A Canadian survey of EMS providers was done by Halpern in 2006 that for the first time asked first line providers what they found most helpful after a critical incident . They found that a brief time-out period after an incident, support from management and being given the opportunity to discuss with people of their choosing if and when they feel comfortable were the most beneficial interventions.
Emerging critical incident management strategies seem to follow that approach of providing support and letting providers use their established coping mechanisms rather than being intrusive and forcing unwelcome discussions. Psychological First Aid  is based on this principle and is becoming the most commonly used program by international organizations however it is designed for and best suited to disaster relief and is not entirely suitable for health care providers.
The British marines have developed the Trauma Risk Management (TRiM)  program which incorporated peer support groups within platoons who check in on their peers 3 days and 1 month after a critical incident and are trained to recognize early signs of psychological injury. While this program is not entirely applicable to our environment, the idea of having a formal peer-support group that is expected to check in with their co-workers if they hear there has been a difficult case is very interesting.
Perhaps the most compelling program at this time however is the Canadian DND “Road to Mental Readiness” (R2MR) which has also been adapted for civilian police and EMS and is quickly gaining popularity. It focuses largely on resilience building and strengthening support systems as well as destigmatization. Post incident ad-hoc reviews acknowledging that a critical incident has occurred and encouraging (but not mandating) discussion, as well as post-incident down time are emphasized.
Perhaps most importantly, each member is trained to apply the “mental health continuum” to recognize signs of distress in themselves, their peers, and their subordinates. This program is quite promising for health care providers and could very well be adapted and incorporated in medical education.

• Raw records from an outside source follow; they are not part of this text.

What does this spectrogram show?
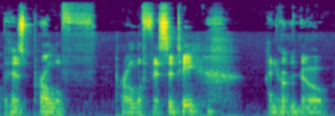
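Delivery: ordinary talk, nothing marked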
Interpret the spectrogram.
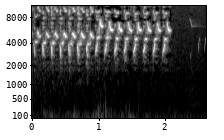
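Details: Goldfinch song: a loud, continuous, rapid trill of bright, high, jingling syllables running about two seconds without pause, slightly varying in pitch, then sudden silence with a few soft chirps.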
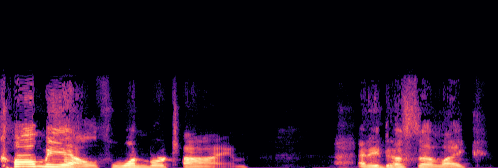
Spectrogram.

I happened upon this post after waking up at 1:30 AM after a troubling dream that seemed to be a mix of several cases from my past. I am a just retired emergency physician who well remembers walking out of the Ottawa Civic 38 years ago on the last day of my emergency medicine residency. There were no support groups then, or even a well structured program and my instructors were only a couple of years older than I was. No one felt the need to debrief, or inquire into the well-being of a colleague. The “lone ranger” mentality that keeps us going was strong and the only advice given was to just “suck it up”. That worked for most of us, for most of our careers. Emegency medicine has a hidden secret, however, and that is what happens to us as we age and the shifts are just as long; the shock, sadness and horror just as real; the world outside of the ED just as oblivious. My request to our academics, is to look beyond the recent trauma; look beyond the obvious signs of a stressed out colleague; start looking at what happens after 20, 30 or more years of life in the “pit”. I have known many emergency physicians in my career and truly believe a number of them carry some serious scars based on their career choice. They deny it and laugh, but there seems to be a melancholy about them that may be more than just my imagination. Our specialty is so young that we have limited experience with the generation that went before. I would propose that your research expand into the older members of our specialty and perhaps learn lessions that may help our young residents when they wake at 1:30 AM 38 years from now, reliving events of the distant past.